Unlike traditional submarines, the new sub is not fitted with periscopes. Images are instead delivered to the Control Room via fiber-optic cables.
Carl Stroud, The Sun
28 April 2017
The royal Navy’s latest billion pound nuclear submarine edges out of dry dock as it prepares to take to the water for the first time.
HMS Audacious carries Tomahawk missiles capable of hitting targets 745 miles away with pinpoint accuracy.
The imposing nuclear sub HMS Audacious makes its first journey out of the Devonshire Dock Hall in Barrow-in-Furness, Cumbria.
The 318 ft. long attack sub carries Tomahawk missiles capable of hitting targets 745 miles away with pinpoint accuracy.
The 318 ft. long attack sub can circumnavigate the entire globe without surfacing.
And unlike traditional submarines it is not fitted with periscopes. Images are instead delivered to the Control Room via fiber-optic cables.
The 7,400-tonne BAE Systems-built vessel is the fourth of seven Astute class submarines and is also armed with Spearfish torpedoes.
It left the giant Devonshire Dock Hall in Barrow-in-Furness, Cumbria yesterday ahead of its floating out ceremony today.
A spokesperson for manufacturers BAE Systems explained: “First she will go in the water for the first time, then she will take her first dive. The Royal Navy will take her on some trials and will decide where she will be moved to or stationed next.”

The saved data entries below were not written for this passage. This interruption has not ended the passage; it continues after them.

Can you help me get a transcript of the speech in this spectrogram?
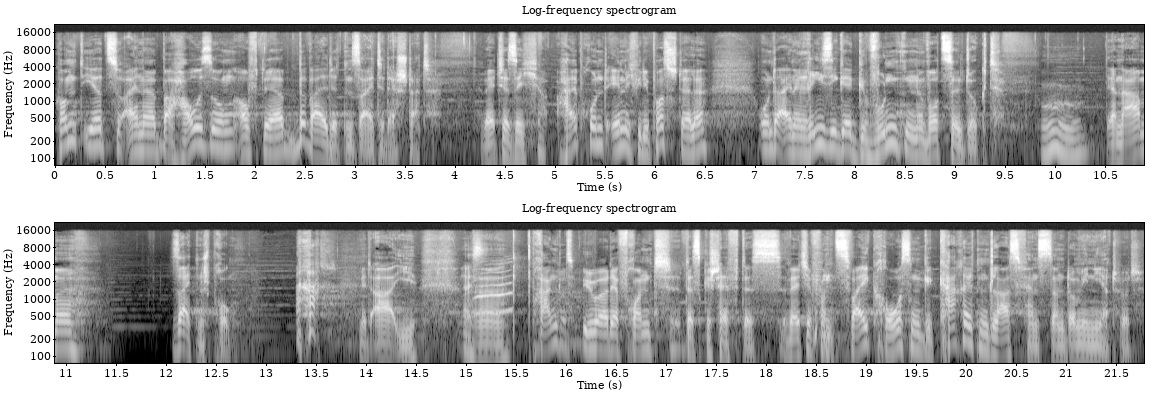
kommt ihr zu einer Behausung auf der bewaldeten Seite der Stadt, welche sich halbrund, ähnlich wie die Poststelle, unter eine riesige gewundene Wurzel duckt. Der Name Seitensprung mit AI äh, prangt über der Front des Geschäftes, welche von zwei großen gekachelten Glasfenstern dominiert wird.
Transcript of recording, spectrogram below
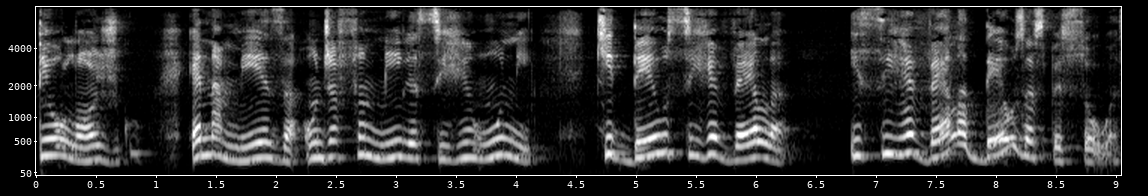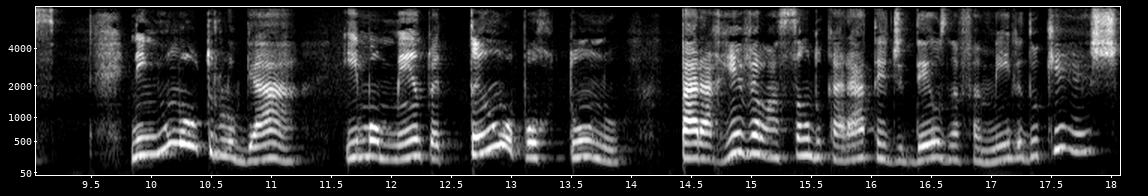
teológico. É na mesa onde a família se reúne que Deus se revela e se revela Deus às pessoas. Nenhum outro lugar e momento é tão oportuno para a revelação do caráter de Deus na família do que este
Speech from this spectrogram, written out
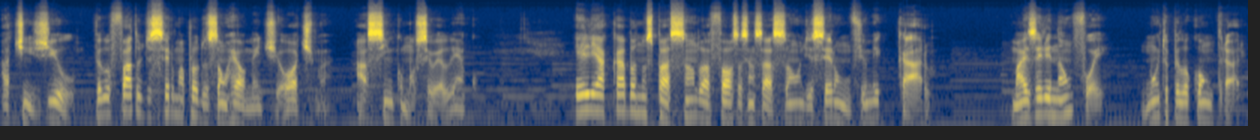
atingiu pelo fato de ser uma produção realmente ótima, assim como o seu elenco, ele acaba nos passando a falsa sensação de ser um filme caro. Mas ele não foi, muito pelo contrário.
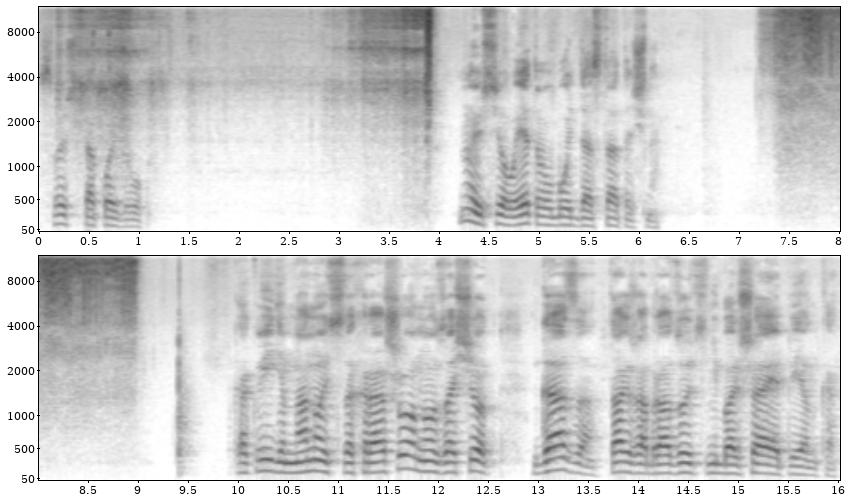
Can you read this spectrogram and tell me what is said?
Слышите такой звук? Ну и все, этого будет достаточно. Как видим, наносится хорошо, но за счет газа также образуется небольшая пенка.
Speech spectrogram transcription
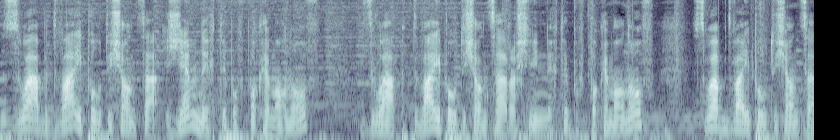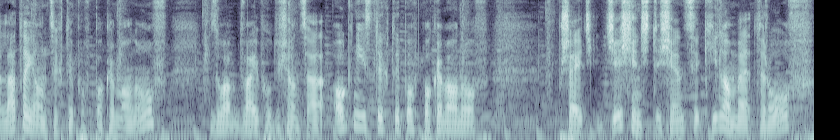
złap 2500 ziemnych typów Pokémonów, złap 2500 roślinnych typów Pokémonów, złap 2500 latających typów Pokémonów, złap 2500 ognistych typów Pokémonów, przejdź 10 tysięcy kilometrów,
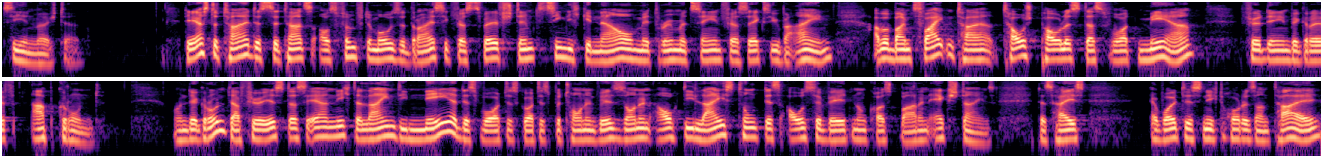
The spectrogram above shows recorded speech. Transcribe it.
ziehen möchte. Der erste Teil des Zitats aus 5. Mose 30, Vers 12 stimmt ziemlich genau mit Römer 10, Vers 6 überein. Aber beim zweiten Teil tauscht Paulus das Wort Meer für den Begriff Abgrund. Und der Grund dafür ist, dass er nicht allein die Nähe des Wortes Gottes betonen will, sondern auch die Leistung des auserwählten und kostbaren Ecksteins. Das heißt, er wollte es nicht horizontal,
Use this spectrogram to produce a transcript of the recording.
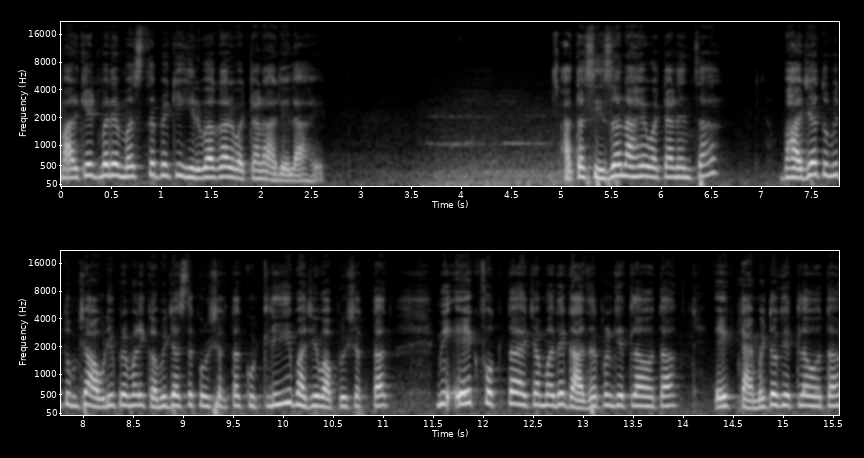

“The next big milestone will be when she leaves Barrow which we expect will be in around a year.”
More than 39,000 acoustic tiles mask the vessel’s sonar signature, meaning she slips through the seas with less noise than a baby dolphin.
Yet her sonar is said to be so powerful it can detect ships leaving harbor in New York City from a listening point below the waters of the English Channel, 3,000 nautical miles away.
It comes amid claims a crisis looms over the entire project because of delays in the construction of a dry dock to repair the fleet.
The Sunday Times claimed the Navy’s ability to deploy the submarines is at risk because of delays in the building of a dry dock to deal with significant repairs.
Construction of the dock, earmarked for Devonport naval base in Plymouth, is estimated to cost £1bn but is at least a year overdue, according to insiders.
The first submarine in the class, HMS Astute, which launched in 2010, is due for an overhaul early next decade.
HMS Ambush, another Astute, crashed last July and is being repaired in the water at Gibraltar.
The Ministry of Defense said: “There is no delay. We continue to explore options for future submarine docking requirements at Devonport.
“No decisions have been taken and the Royal Navy’s ability to deploy Astute class submarines remains unaffected.”